• [About this task]: Would you set down the lines running from the one that holds "Spectrogram of an" to the final line of the listing, both included, exactly and with no others?

□ □ □

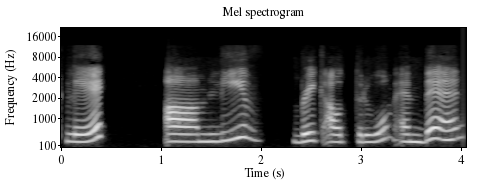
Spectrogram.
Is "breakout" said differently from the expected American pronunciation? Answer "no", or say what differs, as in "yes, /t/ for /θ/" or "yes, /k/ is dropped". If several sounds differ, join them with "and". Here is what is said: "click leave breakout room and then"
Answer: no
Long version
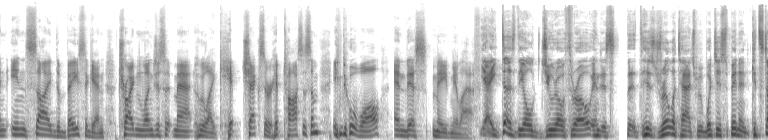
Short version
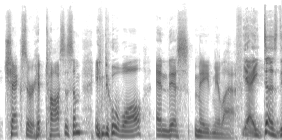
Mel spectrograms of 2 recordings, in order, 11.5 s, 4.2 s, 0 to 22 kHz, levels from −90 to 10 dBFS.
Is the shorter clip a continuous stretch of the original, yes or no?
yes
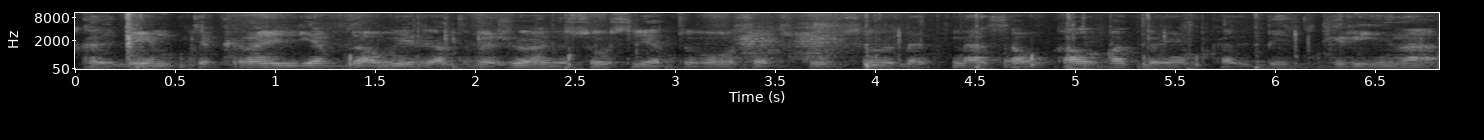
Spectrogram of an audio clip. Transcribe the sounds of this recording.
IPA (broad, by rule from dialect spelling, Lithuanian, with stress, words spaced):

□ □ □

• [Response to this task]:
Spectrogram of an audio clip. Transcribe the sounds of this recording.
IPA (broad, by rule from dialect spelling, Lithuanian, with stress, words spaced):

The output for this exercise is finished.